  12. I also have a B.S. in Information Systems. I didn’t ‘cruise’ through college. I finished in 3 years instead of 4. I worked my tail off. Kids that I graduated with all ended up working at Microsoft, IGT, or Capgemini. They got great jobs. I didn’t. I also did my Masters in Educational Technology (I taught high school kids in Thailand). While I do agree with the posts about ‘working hard’… I also do feel the same way with the folks that got degrees and have no job. If I could go back, I wouldn’t have gone to school at all. I went in my mid 30’s and feel it was complete [expletive]. I believe about 10% of what I learned is applicable. I’ve self taught myself how to code some different languages but not enough to actually be super good (what employers look for). I think because I am so burnt out on learning [expletive] that doesn’t guarantee me anything, I’m not focused as much anymore and don’t put much work in.

    I ended up a truck driver. I hate the trucking industry but after two years of going through more [expletive], I landed a pretty good paying gig only driving two runs a week.

    I can truly say it is ‘ALL ABOUT WHO YOU KNOW’. I’ve come across so many [expletive] that have history degrees but get promoted to higher positions because they knew someone in the tech field.

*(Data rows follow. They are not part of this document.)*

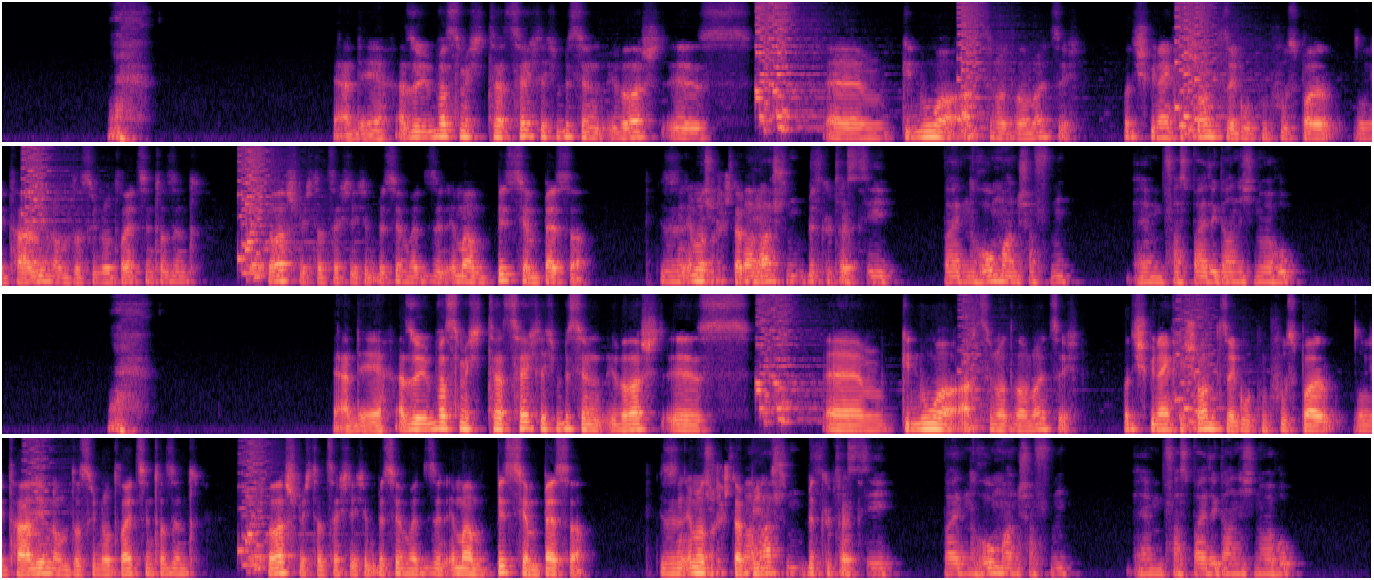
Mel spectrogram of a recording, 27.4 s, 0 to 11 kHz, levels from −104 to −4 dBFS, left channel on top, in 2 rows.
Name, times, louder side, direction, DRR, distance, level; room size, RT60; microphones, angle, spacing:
voice 1, 1.1-1.4 20.6-20.8 21.1-21.6 22.0-22.5 23.1-24.4 25.0-26.6, left 1 dB, 10° left, 1.3 m, -35 dB
voice 2, 3.3-7.5 8.2-10.7 11.2-15.6 16.4-19.5 20.3-21.3 21.8-22.2, right 4 dB, 60° right, 0.5 m, -30 dB
sound 1, 7.5-8.5 9.6-10.3 11.7-12.6 13.9-14.4 16.1-16.9, left 3 dB, 60° left, 0.7 m, -38 dB
3.6 x 3.1 x 3.4 m
head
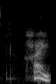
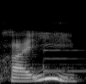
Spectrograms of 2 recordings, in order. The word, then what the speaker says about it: はい: Хай, Танака. 田中です。 Хай, Танака дэс. はい。はい。 Вось, яшчэ вось чуеце, просто пишется ха-і, но мы не кажем ха-і, мы кажем хай.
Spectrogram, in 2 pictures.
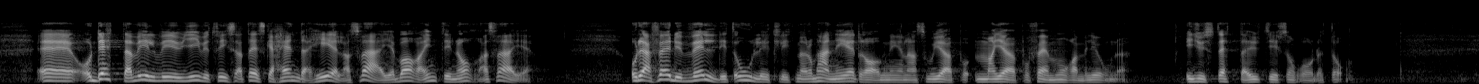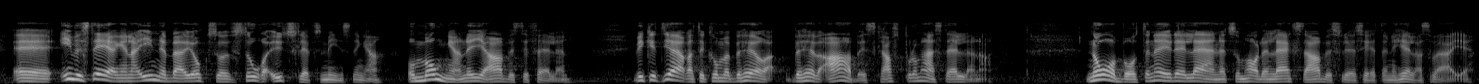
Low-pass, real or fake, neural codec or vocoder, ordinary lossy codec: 7.2 kHz; real; none; none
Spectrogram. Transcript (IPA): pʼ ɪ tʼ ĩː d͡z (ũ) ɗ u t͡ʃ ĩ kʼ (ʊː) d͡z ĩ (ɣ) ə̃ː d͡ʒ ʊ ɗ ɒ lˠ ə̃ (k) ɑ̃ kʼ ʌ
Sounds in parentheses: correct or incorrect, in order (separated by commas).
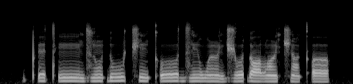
correct, correct, incorrect, incorrect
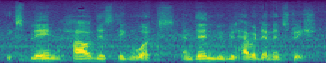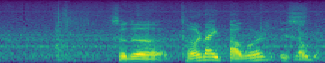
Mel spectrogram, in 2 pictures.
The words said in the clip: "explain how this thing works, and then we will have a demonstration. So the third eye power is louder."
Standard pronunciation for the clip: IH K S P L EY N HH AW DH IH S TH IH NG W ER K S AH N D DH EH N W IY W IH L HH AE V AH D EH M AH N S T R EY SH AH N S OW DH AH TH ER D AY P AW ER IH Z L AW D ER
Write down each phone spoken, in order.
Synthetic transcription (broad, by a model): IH K S P L EY N HH AW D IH S T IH NG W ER K S AH N D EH N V IY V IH L HH AE V AH D EH M AH N S T R EY SH AH N S OW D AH T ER D AY P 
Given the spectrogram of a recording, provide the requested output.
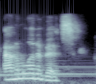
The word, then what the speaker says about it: Adam Litovitz: Your new album was written by yourself and your late partner and best friend, Adam Litovitz. Am I saying his name right? – Yeah, that's right. Adam Litovitz.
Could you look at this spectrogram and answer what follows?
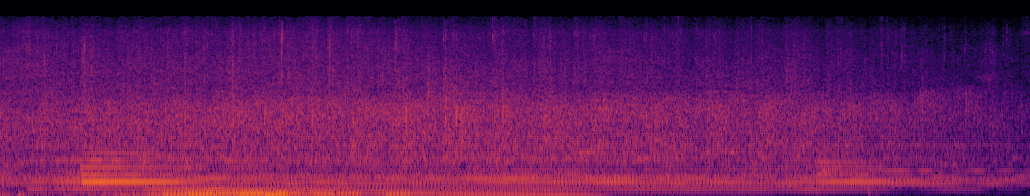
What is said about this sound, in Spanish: Dile un aplauso a Jesús si quiere.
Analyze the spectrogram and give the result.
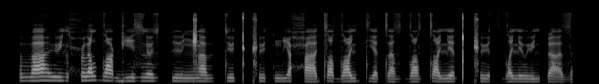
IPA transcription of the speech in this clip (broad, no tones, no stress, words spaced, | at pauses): vaɦʉlʲ ħulʲdˤe ɡizlɵz kɨŋ͡ǁav tʉtǁʉt miħatʲɵ dˤʉlʲtʲa tazdˤuztˤɵ lʲat ǁʉt dˤɵlʲwʉlʲɓaz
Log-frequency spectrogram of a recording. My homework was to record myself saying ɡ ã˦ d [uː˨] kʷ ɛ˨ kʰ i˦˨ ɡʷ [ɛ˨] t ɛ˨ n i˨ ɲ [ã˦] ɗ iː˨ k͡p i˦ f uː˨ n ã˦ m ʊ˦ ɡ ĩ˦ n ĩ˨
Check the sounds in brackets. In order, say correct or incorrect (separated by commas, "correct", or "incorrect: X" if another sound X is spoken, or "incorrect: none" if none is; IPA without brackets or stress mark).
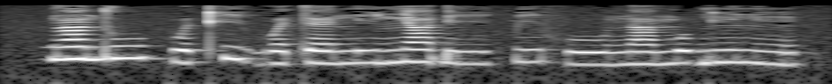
incorrect: uː˦, correct, correct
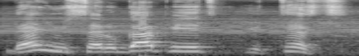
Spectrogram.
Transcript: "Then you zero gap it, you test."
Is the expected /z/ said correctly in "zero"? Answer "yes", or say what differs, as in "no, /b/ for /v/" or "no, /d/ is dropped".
no, /s/ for /z/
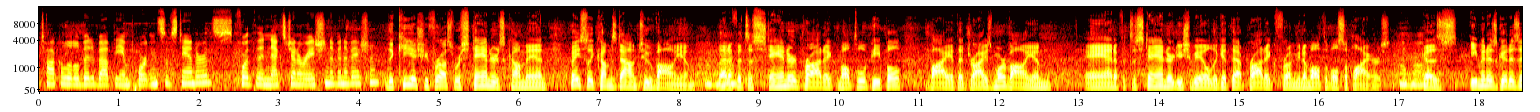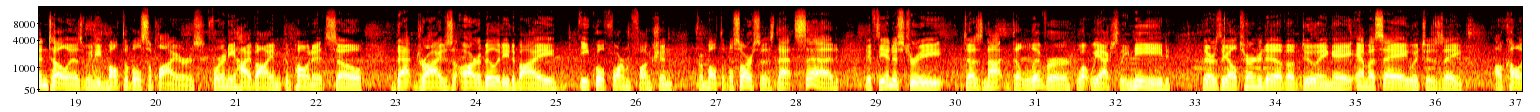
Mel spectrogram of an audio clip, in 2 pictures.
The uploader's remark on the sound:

  13. My take,

    I graduated with a BS in Computer and Information Technology. After 6 months of interview interview interview, I jumped to certifications. I got my CompTIA A+, Security+ and got a job as a Firewall Provisioning Installer making $12/h. 12 months went no increase, no permanent position. I then jumped into networking and got CCNA Routing and Switching cert. From there I got a job as a Network Operations Technician. 12 month went by no permanent position. I got certified CCNA cyber security and currently on contract as a cyber security Analyst.
    I also have a BS in Mathematics
    My advise,

    I see that diversifying your knowledge and skills is very important. One thing I have learned from traditional education with the many courses taught is that try different options and see what God will allow you have. Sometimes, it will not work with what we want.

    Hope it helps

  14. For all of those with the rhetoric of:
    “This article is wrong, I have an Engineering degree, and still don’t have a job”
    It may be because you’re a shitty engineer.
    A good engineer would’ve learned to not use yourself as a single isolated example to draw conclusions about a statement being true or not.

    • Forgive me. I was a fantastic engineer, and nobody ever disputed it. What my problem is is the fact that I don’t deal well with people (I suffer from a mild case of Asberger’s, and also major depression and OCD. My shrink has documented this. But I am out of a job because I was different, and because EEOC is a total joke. Thanks for your understanding.